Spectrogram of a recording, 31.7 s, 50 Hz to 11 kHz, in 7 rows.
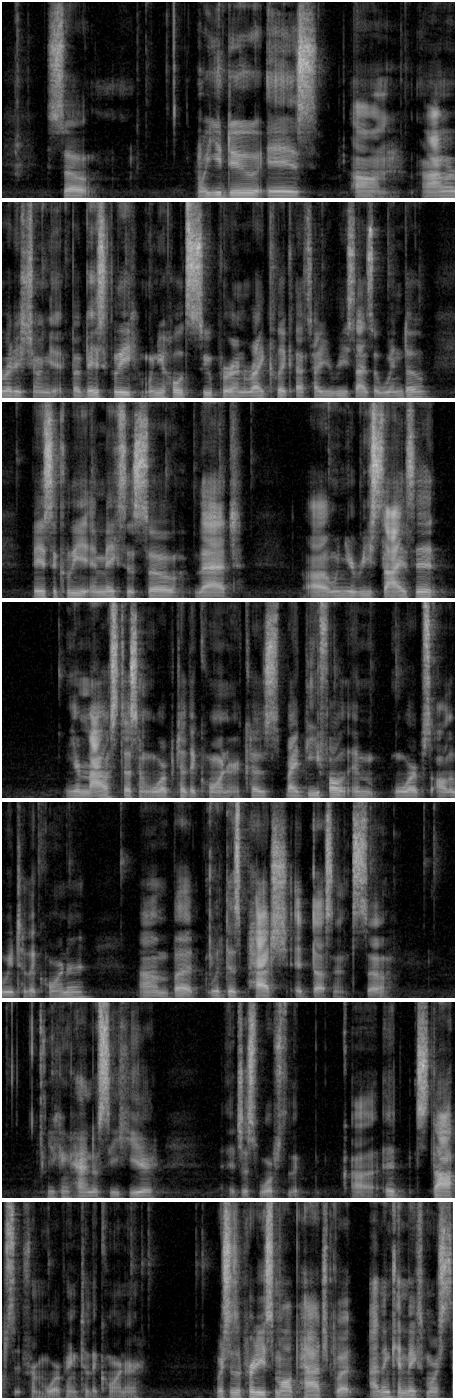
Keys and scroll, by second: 20.2 super+2.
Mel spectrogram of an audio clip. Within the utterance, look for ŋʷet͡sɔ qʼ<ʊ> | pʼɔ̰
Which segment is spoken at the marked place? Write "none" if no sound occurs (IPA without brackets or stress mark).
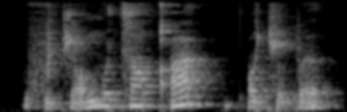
ɵ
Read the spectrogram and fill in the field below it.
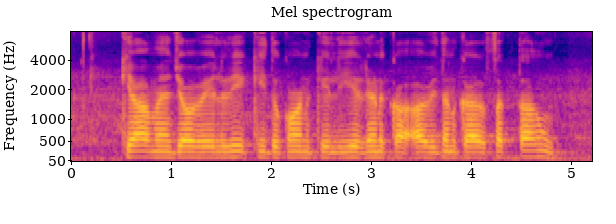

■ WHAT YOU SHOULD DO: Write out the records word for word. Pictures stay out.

■ RESPONSE AREA:
Spectrogram of a recording, 31.7 s, 50 Hz to 11 kHz, in 7 rows.
Keys and scroll, by second: 20.2 super+2.
Mel spectrogram of an audio clip. Within the utterance, look for ŋʷet͡sɔ qʼ<ʊ> | pʼɔ̰
Which segment is spoken at the marked place? Write "none" if no sound occurs (IPA without brackets or stress mark).
ɵ
Read the spectrogram and fill in the field below it.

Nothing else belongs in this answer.